* _Prompt_
Copy out the data below from the line containing "Can you use" to the line containing "Could you transcribe", both lines included, with all images left out.
___ Material for this task ___
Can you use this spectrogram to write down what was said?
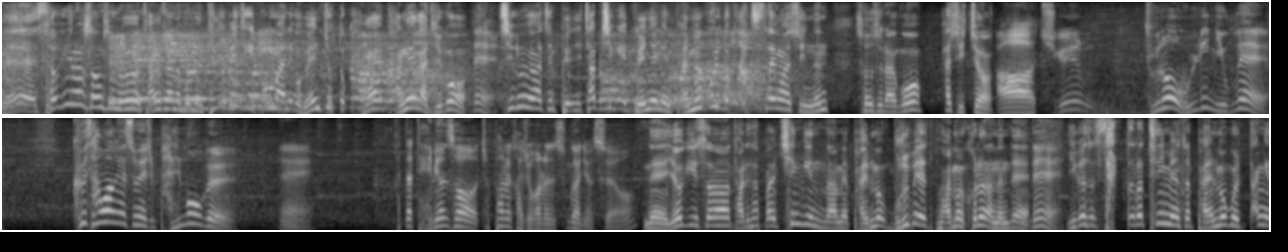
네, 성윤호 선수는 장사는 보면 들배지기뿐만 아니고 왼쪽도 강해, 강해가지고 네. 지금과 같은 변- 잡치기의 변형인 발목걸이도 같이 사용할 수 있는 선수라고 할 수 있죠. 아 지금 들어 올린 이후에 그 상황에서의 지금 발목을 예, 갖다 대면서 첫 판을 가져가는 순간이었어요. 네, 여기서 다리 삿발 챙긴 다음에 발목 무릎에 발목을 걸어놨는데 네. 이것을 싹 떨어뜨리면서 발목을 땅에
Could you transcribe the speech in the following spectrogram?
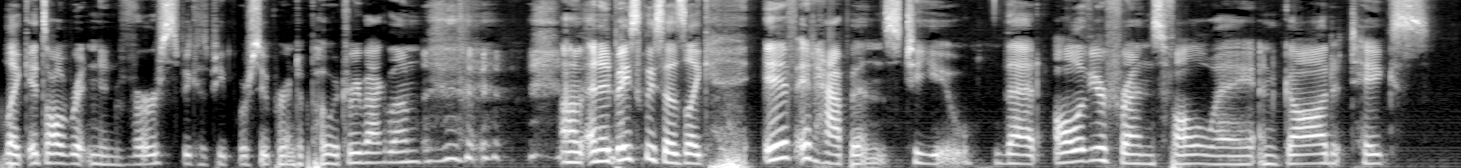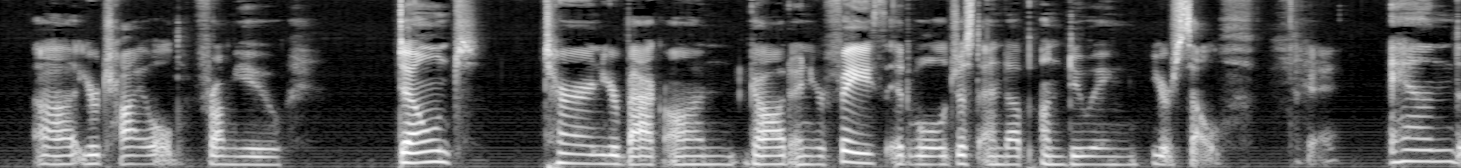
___
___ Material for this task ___
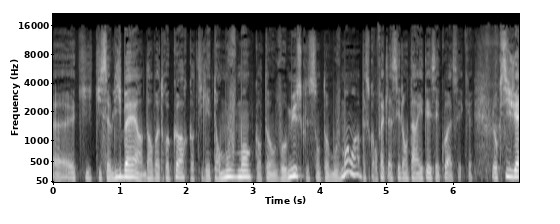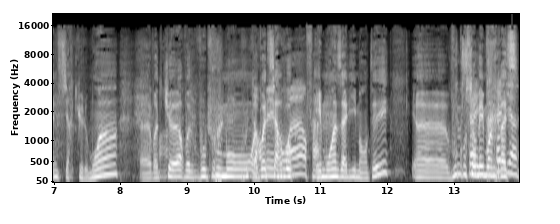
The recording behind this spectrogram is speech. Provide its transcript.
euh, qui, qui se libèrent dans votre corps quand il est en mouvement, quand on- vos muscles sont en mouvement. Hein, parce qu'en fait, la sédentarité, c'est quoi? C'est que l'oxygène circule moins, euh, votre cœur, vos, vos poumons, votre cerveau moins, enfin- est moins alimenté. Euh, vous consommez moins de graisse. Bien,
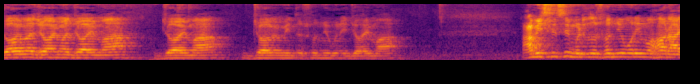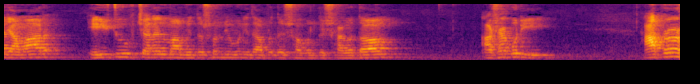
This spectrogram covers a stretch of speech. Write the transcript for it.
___
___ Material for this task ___
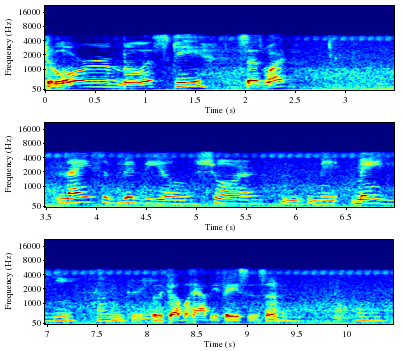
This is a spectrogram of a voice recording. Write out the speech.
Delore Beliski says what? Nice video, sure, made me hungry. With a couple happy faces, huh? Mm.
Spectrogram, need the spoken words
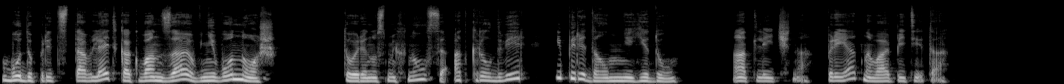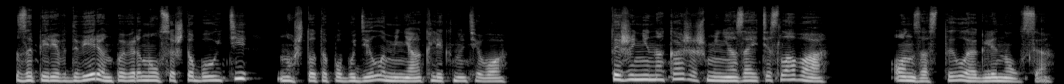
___
* _The answer_
Can you use this spectrogram to write down what was said?
네, 성윤호 선수는 장사는 보면 들배지기뿐만 아니고 왼쪽도 강해, 강해가지고 네. 지금과 같은 변- 잡치기의 변형인 발목걸이도 같이 사용할 수 있는 선수라고 할 수 있죠. 아 지금 들어 올린 이후에 그 상황에서의 지금 발목을 예, 갖다 대면서 첫 판을 가져가는 순간이었어요. 네, 여기서 다리 삿발 챙긴 다음에 발목 무릎에 발목을 걸어놨는데 네. 이것을 싹 떨어뜨리면서 발목을 땅에
Could you transcribe the speech in the following spectrogram?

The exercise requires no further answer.